Projected 5-year IRR returns to investors on our recent acquisitions are still at least 20%. However, we are projecting these returns with only 65% leverage.  Additionally, while U.S. treasury yields have dropped from an average of 4% ten years ago to 1.6% currently, spreads have widened to 250 to 300 basis points making real interest rates on real estate loans 4% to 5%.

On average spreads between interest rates and cap rates are similar to ten years ago, but alternative investments are much lower. Additionally, cap rates have continued to compress, especially on high profile, trophy properties which traded for above 7.25% two years ago and have recently traded for 6% or less. Based upon a current and future supply and demand imbalance and the low yielding nature of alternative investments, cap rates should remain low for the foreseeable future.

Interest rates are expected to stay low in the short term, but will inevitably increase. While there is some correlation between interest rates and cap rates, they are not directly correlated due to the narrowing of spreads in perceived less risky future macro environments. Even if increasing interest rates do have some delayed affect on cap rates, higher interest rates usually occur because the overall economy is expanding. As the economy expands and retailer’s  sales increase, rent growth will occur as health ratios have ample room to increase, which will offset any pressure due to higher interest or cap rates.

Cash was King in the 90’s and significant wealth was created due to the liquidation of all types of real estate assets at significant discounts. To date, this cycle has not seen the same scale of discounted liquidation and it’s not anticipated. Lenders and owners are better capitalized than in the 90s and can afford to hold assets through the troughs or at least owners have some limited infrastructure  to add  value prior to liquidation. Outside investors are also flush with cash creating competition, propping up prices.

Currently, not all sustainable cash flow is viewed equally by institutional investors as was commonplace ten years ago. However, interest rates on commercial properties are more homogenous, making spreads between cap rates and interest rates on non-institutional assets much greater than ten years ago. Therefore, being able to locate or create sustainable cash flow outside the institutional investor’s current radar screen  will provide investors with strong risk adjusted returns.  Profits can be maximized by selectively being ahead of the current institutional investment trends and by paying attention to operational fundamentals.

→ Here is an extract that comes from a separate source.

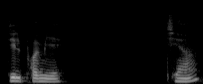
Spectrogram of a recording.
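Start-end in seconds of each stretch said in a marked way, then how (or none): 1.6-2.0 a soft, low under-the-breath tiens; said quietly. A narrator's reading. Epaminondas murmuring quietly at the bar. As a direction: murmur it low, barely aloud. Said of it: "dit tout bas Epaminondas".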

We look forward to discussing our current prospective opportunities, which will capitalize on the above strategy with you soon.

Please feel free to call me with any questions.


Bill Morris